In a statement issued in November, 1972, the United States Attorney, Southern District of New York, quite understandably, stated among other things: "Almost without warning the rug was pulled out from under this entire enforcement effort." He further stated: "Congress enacted amendments to the Federal Water Pollution Control Act, just before it adjourned last month, effectively repealing The Refuse Act of 1899 as it applies to ongoing industrial discharges." He continued, stating: "That simple prohibition against harmful discharges was superseded by new, complex administrative procedures as part of a generally commendable, comprehensive national abatement program." Congress has for many years been working and holding hearings on the problems of water pollution which culminated in the enactment of the 1972 Federal Water Pollution Control Act. The very able United States Attorney, at the time of the commencement of this action, was aware of the action by Congress and that the proposed new law would bring within its provisions, by specific reference, municipal sewer systems. This knowledge must have prompted the early start of this action under the provisions of The Refuse Act of 1899, which contains a provision that exempts refuse "flowing from streets and sewers . . .", forcing this court's ruling on whether the exemption applies in the case at bar to municipal sewers.

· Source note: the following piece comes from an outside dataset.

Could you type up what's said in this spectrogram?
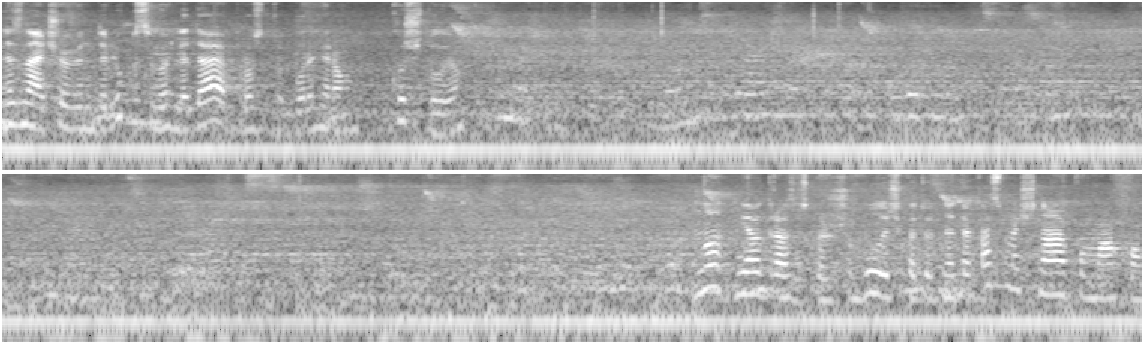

The court will now turn to the aforementioned motions. The City of New York's motion to dismiss the complaint is made solely on the ground that the particular statutes alleged to have been violated do not apply to municipal sewer systems. In fact, the City argues that the clear language of the statutes specifically exempts all sewage "flowing from streets and sewers and passing therefrom in a liquid state . . . ."
As for the plaintiff's "common law" theory, the defendant City argues that "federal common law may be fashioned only 'where no applicable federal statute exists.'"

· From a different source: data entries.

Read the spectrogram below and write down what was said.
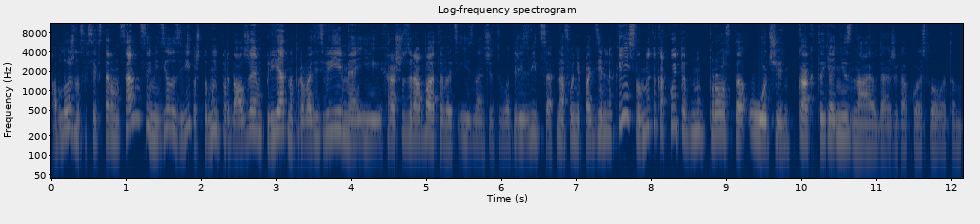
обложена со всех сторон санкциями, делая вид, что мы продолжаем приятно проводить время и хорошо зарабатывать, и, значит, вот резвиться на фоне поддельных кресел, ну, это какой-то, ну, просто очень, как-то, я не знаю, знаю даже, какое слово там.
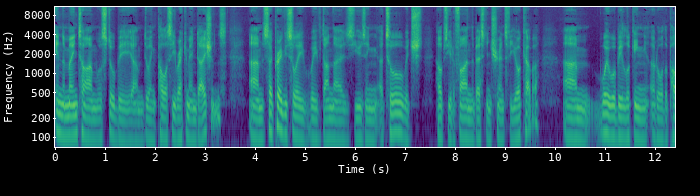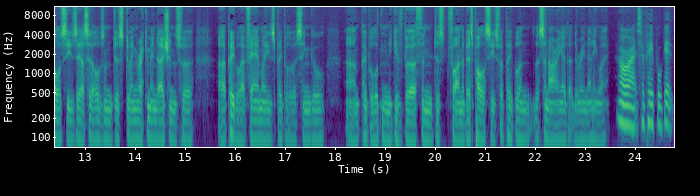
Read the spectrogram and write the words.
in the meantime, we'll still be um, doing policy recommendations. Um, so previously, we've done those using a tool which helps you to find the best insurance for your cover. Um, we will be looking at all the policies ourselves and just doing recommendations for uh, people who have families, people who are single, um, people looking to give birth, and just find the best policies for people in the scenario that they're in anyway. All right. So people get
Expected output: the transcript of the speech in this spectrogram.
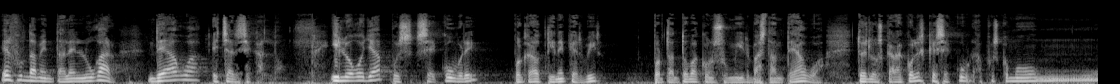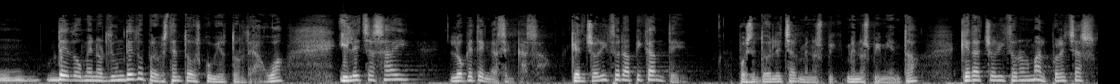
es fundamental, en lugar de agua, echar ese caldo. Y luego ya, pues se cubre, porque claro, tiene que hervir por tanto va a consumir bastante agua. Entonces los caracoles que se cubra, pues como un dedo menos de un dedo, pero que estén todos cubiertos de agua. Y le echas ahí lo que tengas en casa. ¿Que el chorizo era picante? Pues entonces le echas menos, menos pimienta. ¿Que era chorizo normal? Pues le echas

Thus, the City argues that the Federal Water Pollution Control Act, and its several amending acts, show a clear congressional intent to limit the Government's common law remedies to situations not covered by the statutes.
Finally, the City argues that because of this suit's unique complexity, and because of the administrative and other statutory remedies available to the Government, this court should employ the doctrine of primary jurisdiction and refer the case to the Environmental Protection Agency of the United States (hereinafter the E.P.A.).
As for the second motion now pending before this court, it is considerably less complex and involved. The plaintiff has simply requested that the court grant summary judgment against the defendants because they are clearly acting in violation of the specified federal statutes, viz., The Refuse Act (Title 33 U.S.C. Sec. 407) and The New York Harbor Act (Title 33 U.S.C. Sec. 441).
Thus, after a consolidated reading of both motions, the issues now pending before this court may be stated as follows:
1. Do the "exception clauses" of The Refuse Act (Title 33 U.S.C. § 407) and The New York Harbor Act (Title 33 U.S.C. § 441) exempt municipal sewer systems from prosecution under these sections of the Rivers and Harbors Appropriation Act?
2. May the Government sue a municipal defendant for alleged acts of polluting under the theory of common law nuisance notwithstanding the fact that there is existing a federal statutory ...